We have night patrols to detect the faults on some of the main roads, but we generally rely on the public to inform us about faulty lights. Upon receipt of a fault report, we send the notification to the responsible maintenance crew in the area to plan the repair. Ausgrid crews then safely conduct the maintenance work in accordance with the service levels specified in the NSW Public Lighting Code.
Ausgrid complies with the service levels specified by the NSW Public Lighting Code and carries out unplanned maintenance when it has received a fault report from its customers or members of the public.
Ausgrid aims to repair general faults within 8 business days from the day the report is received. Sometimes a repair is complicated and we need more time to fix a fault. On average, it takes us 25 business days to fix these more complex faults. Faults that could represent higher risk to public, such as faults on pedestrian crossings or fault of more than 3 lights on a major road are attended as priority on average within 4 business days.
Ausgrid carries out unplanned maintenance when receiving a fault report from its customers, the public, and through internal fault detection mechanisms. Ausgrid endeavours to comply with the service levels specified by the NSW Public Lighting Code.
Maintenance of faults is prioritized if the outage involves pedestrian crossing floodlights or a group of three or more consecutive lights on major roads. For these priority faults, Ausgrid will as soon as reasonably possible, take the following steps:
You need to raise this request with your local council. Councils pay for the street lighting service via tariffs for energy use, capital costs and maintenance. Therefore, only your local council can approve and request the installation of new streetlights. The council undertakes an assessment and review of your request, and, if it’s deemed necessary to have an additional or new streetlight, the council will contact Ausgrid to arrange for its installation.

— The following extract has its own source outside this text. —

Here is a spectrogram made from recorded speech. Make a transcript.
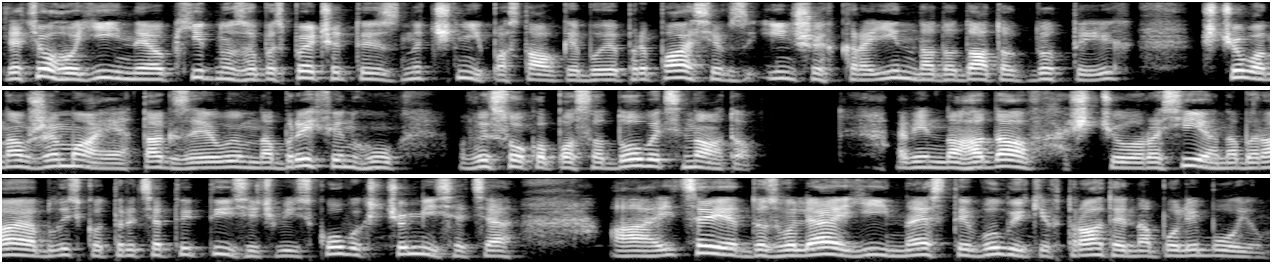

Ausgrid is responsible for tree trimming around a streetlight to facilitate safe access to the light. As per the NSW Public Lighting Code, customers are responsible for vegetation management beyond the safe clearance zone to ensure effective public lighting.
Ausgrid publishes a Tree Safety Management Plan to minimize the impact of vegetation on the management of public lighting assets and helps to prevent bushfires from fallen wires and reduce supply interruptions caused by vegetation.

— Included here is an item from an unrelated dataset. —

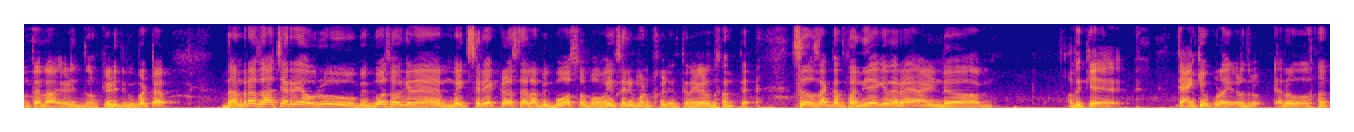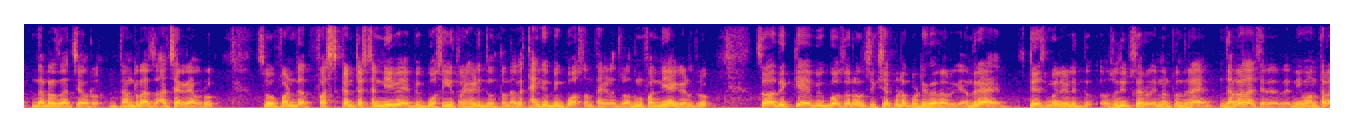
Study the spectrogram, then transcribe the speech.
ಅಂತೆಲ್ಲ ಹೇಳಿದ್ದು ನಾವು ಕೇಳಿದ್ವಿ. ಬಟ್ ಧನರಾಜ್ ಆಚಾರ್ಯ ಅವರು ಬಿಗ್ ಬಾಸ್ ಅವ್ರಿಗೆ ಮೈಕ್ ಸರಿಯಾಗಿ ಕೇಳಿಸ್ತಾ ಇಲ್ಲ. ಬಿಗ್ ಬಾಸ್ ಸ್ವಲ್ಪ ಮೈಕ್ ಸರಿ ಮಾಡ್ಕೊಳ್ಳಿ ಅಂತಲೇ ಹೇಳ್ದಂತೆ ಸೊ ಸಖತ್ ಫನಿಯಾಗಿದ್ದಾರೆ ಆ್ಯಂಡ್ ಅದಕ್ಕೆ ಥ್ಯಾಂಕ್ ಯು ಕೂಡ ಹೇಳಿದ್ರು. ಯಾರು? ಧನರಾಜ್ ಆಚಾರ್ಯ ಅವರು. ಧನರಾಜ್ ಆಚಾರ್ಯ ಅವರು. ಸೊ ಫಂಡ್ ಫಸ್ಟ್ ಕಂಟೆಸ್ಟೆಂಟ್ ನೀವೇ ಬಿಗ್ ಬಾಸ್ ಈ ಥರ ಹೇಳಿದ್ದು ಅಂತಂದಾಗ ಥ್ಯಾಂಕ್ ಯು ಬಿಗ್ ಬಾಸ್ ಅಂತ ಹೇಳಿದ್ರು. ಅದನ್ನು ಫನ್ನಿಯಾಗಿ ಹೇಳಿದ್ರು. ಸೊ ಅದಕ್ಕೆ ಬಿಗ್ ಬಾಸ್ ಅವರು ಒಂದು ಶಿಕ್ಷೆ ಕೂಡ ಕೊಟ್ಟಿದ್ದಾರೆ ಅವರಿಗೆ. ಅಂದರೆ ಸ್ಟೇಜ್ ಮೇಲೆ ಹೇಳಿದ್ದು ಸುದೀಪ್ ಸರ್ ಏನಂತಂದರೆ, ಧನರಾಜ್ ಆಚಾರ್ಯ ನೀವು ಒಂಥರ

Ausgrid, along with the Southern Sydney Regional Organisation of Councils (SSROC) and 33 local councils are partnering to deliver the largest and most advanced smart street lighting upgrade in Australia. The partnership will see more than 90,000 additional LEDs deployed by 2026. The streetlighting upgrade is using latest smart cities technology that will help to detect faults, optimize maintenance, measure energy use and facilitate off-peak dimming as part of future capabilities. By updating community centered assets such as streetlighting and allowing installation of sensors for parking and air quality, communities can experience safer, more liveable cities with smart city solutions. Find out more about Ausgrid's LED Streetlight Rollout Plan.
Residents seeking to have a glare shield installed on a streetlight should contact their local council. It's the council's responsibility to investigate any complaints about glare issues against the potential impacts that any modification to the existing lighting installation might have on the lighting level, compliance with standards and public safety.
Ausgrid’s Public Lighting Management Plan includes guidelines on glare (light spills) in Section 8.1 and section 11.3, and outlines the process we adopt to address concerns. In summary, if the complaint is substantiated, the council may contact Ausgrid with a request for a glare shield.
The available options will be provided to the council as a quoted service. The council has the option to accept the scope and quoted fee for the project to be delivered by Ausgrid. Otherwise, the council also has the option to engage a third-party lighting designer and contractor to address the glare through a contestable path.